### Work task
Without changing a word, repeat the data, and include no pictures.

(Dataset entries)
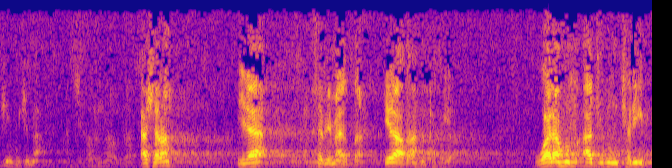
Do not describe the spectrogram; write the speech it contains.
جيبوا جماعة. عشرة إلى سبعمائة ضعف. إلى أضعاف كثيرة. ولهم أجر كريم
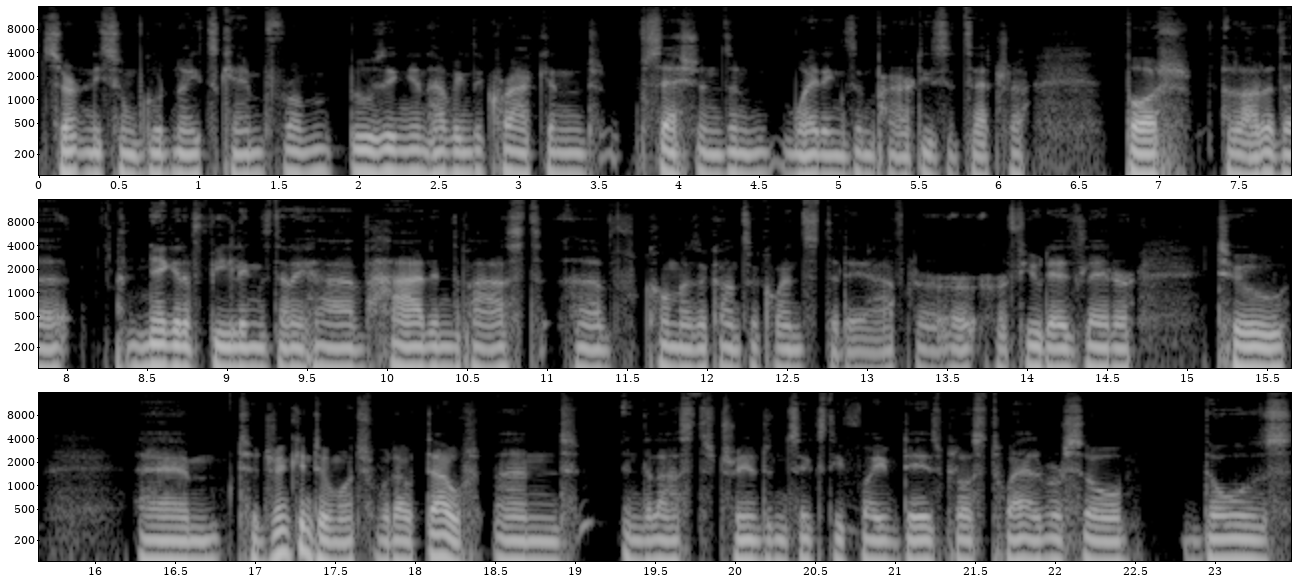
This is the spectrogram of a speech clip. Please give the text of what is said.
certainly, some good nights came from boozing and having the crack and sessions and weddings and parties, etc. But a lot of the negative feelings that I have had in the past have come as a consequence the day after or, or a few days later to um, to drinking too much, without doubt. And in the last 365 days plus 12 or so, those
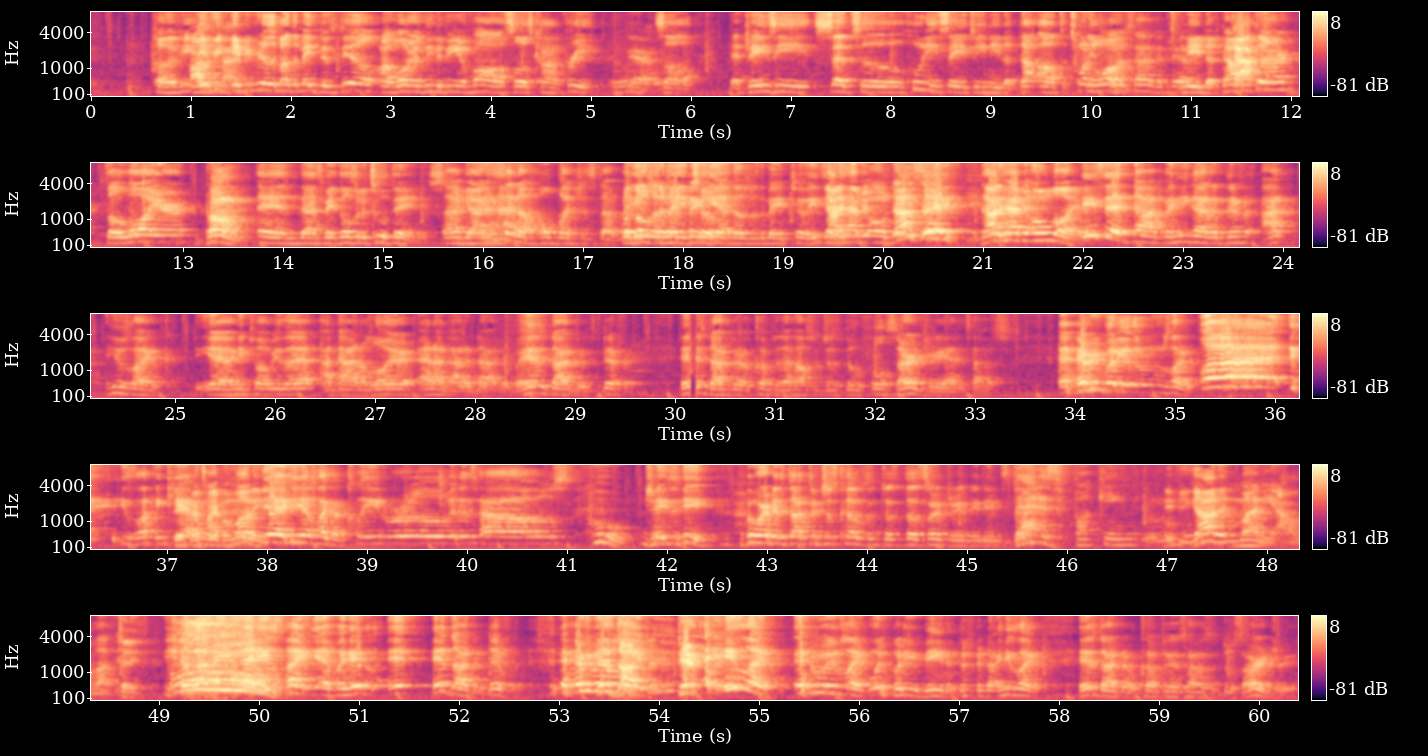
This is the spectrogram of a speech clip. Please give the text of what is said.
Because if he if the he, if he really about to make this deal, our lawyers need to be involved so it's concrete. Yeah. So and Jay Z said to who did he say to? You need a doc- uh, to twenty one. Twenty Savage, yeah. You need the doctor, the lawyer, Boom. and that's ba- those are the two things Uh, you he have. said a whole bunch of stuff, But those are the main big- two. Yeah, those are the main two. He You gotta said- have your own He doctor. said, gotta have your own lawyer. he said nah, but he got a different. I he was like, yeah, he told me that I got a lawyer and I got a doctor, but his doctor is different. His doctor will come to the house and just do full surgery at his house. And everybody in the room was like, "What?" He's like, "Yeah, Different type of money. Yeah, he has like a clean room in his house. Who? Jay Z, where his doctor just comes and just does surgery if he needs to. That is fucking If you got it, money. I love it. Because that's what he was like, yeah, but his, his, his doctor different. Everybody His doctor like, different. He's like, everybody's like, what, what do you mean a different doctor? He's like, his doctor will come to his house and do surgery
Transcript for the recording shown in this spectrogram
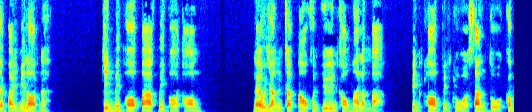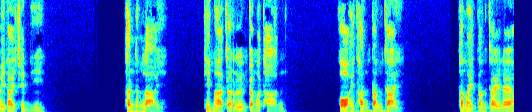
จะไปไม่รอดนะ กินไม่พอปากไม่พอท้อง แล้วยังจะเอาคนอื่นเขามาลำบาก เป็นครอบเป็นครัวสร้างตัวก็ไม่ได้เช่นนี้ ท่านทั้งหลาย ที่มาเจริญกรรมฐาน ขอให้ท่านตั้งใจถ้าไม่ตั้งใจแล้ว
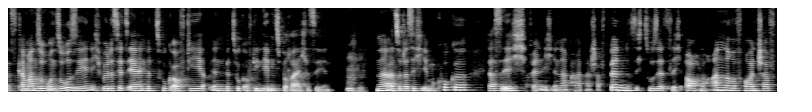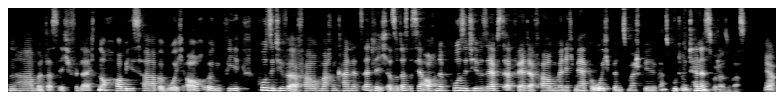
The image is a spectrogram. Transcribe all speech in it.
Das kann man so und so sehen. Ich würde es jetzt eher in Bezug auf die, in Bezug auf die Lebensbereiche sehen. Mhm. Ne, also, dass ich eben gucke, dass ich, wenn ich in einer Partnerschaft bin, dass ich zusätzlich auch noch andere Freundschaften habe, dass ich vielleicht noch Hobbys habe, wo ich auch irgendwie positive Erfahrungen machen kann letztendlich. Also, das ist ja auch eine positive Selbstabwerterfahrung, wenn ich merke, oh, ich bin zum Beispiel ganz gut im Tennis oder sowas. Ja,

### Problem solution
Do not describe the spectrogram; write the speech it contains.
جيبوا جماعة. عشرة إلى سبعمائة ضعف. إلى أضعاف كثيرة. ولهم أجر كريم
This is the spectrogram of a speech clip. Please give the text of what is said.
certainly, some good nights came from boozing and having the crack and sessions and weddings and parties, etc. But a lot of the negative feelings that I have had in the past have come as a consequence the day after or, or a few days later to um, to drinking too much, without doubt. And in the last 365 days plus 12 or so, those
This is the spectrogram of a speech clip. Please give the text of what is said.
Because if he if the he, if he really about to make this deal, our lawyers need to be involved so it's concrete. Yeah. So and Jay Z said to who did he say to? You need a doc- uh, to twenty one. Twenty Savage, yeah. You need the doctor, the lawyer, Boom. and that's ba- those are the two things Uh, you he have. said a whole bunch of stuff, But those are the main big- two. Yeah, those are the main two. He You gotta said- have your own He doctor. said, gotta have your own lawyer. he said nah, but he got a different. I he was like, yeah, he told me that I got a lawyer and I got a doctor, but his doctor is different. His doctor will come to the house and just do full surgery at his house. And everybody in the room was like, "What?" He's like, "Yeah, Different type of money. Yeah, he has like a clean room in his house. Who? Jay Z, where his doctor just comes and just does surgery if he needs to. That is fucking If you got it, money. I love it. Because that's what he was like, yeah, but his, his, his doctor different. Everybody His doctor like, different. He's like, everybody's like, what, what do you mean a different doctor? He's like, his doctor will come to his house and do surgery
Transcript for the recording shown in this spectrogram
จะไปไม่รอดนะ กินไม่พอปากไม่พอท้อง แล้วยังจะเอาคนอื่นเขามาลำบาก เป็นครอบเป็นครัวสร้างตัวก็ไม่ได้เช่นนี้ ท่านทั้งหลาย ที่มาเจริญกรรมฐาน ขอให้ท่านตั้งใจถ้าไม่ตั้งใจแล้ว
The image is a spectrogram. Transcribe all speech in it.
Das kann man so und so sehen. Ich würde es jetzt eher in Bezug auf die, in Bezug auf die Lebensbereiche sehen. Mhm. Ne, also, dass ich eben gucke, dass ich, wenn ich in einer Partnerschaft bin, dass ich zusätzlich auch noch andere Freundschaften habe, dass ich vielleicht noch Hobbys habe, wo ich auch irgendwie positive Erfahrungen machen kann letztendlich. Also, das ist ja auch eine positive Selbstabwerterfahrung, wenn ich merke, oh, ich bin zum Beispiel ganz gut im Tennis oder sowas. Ja,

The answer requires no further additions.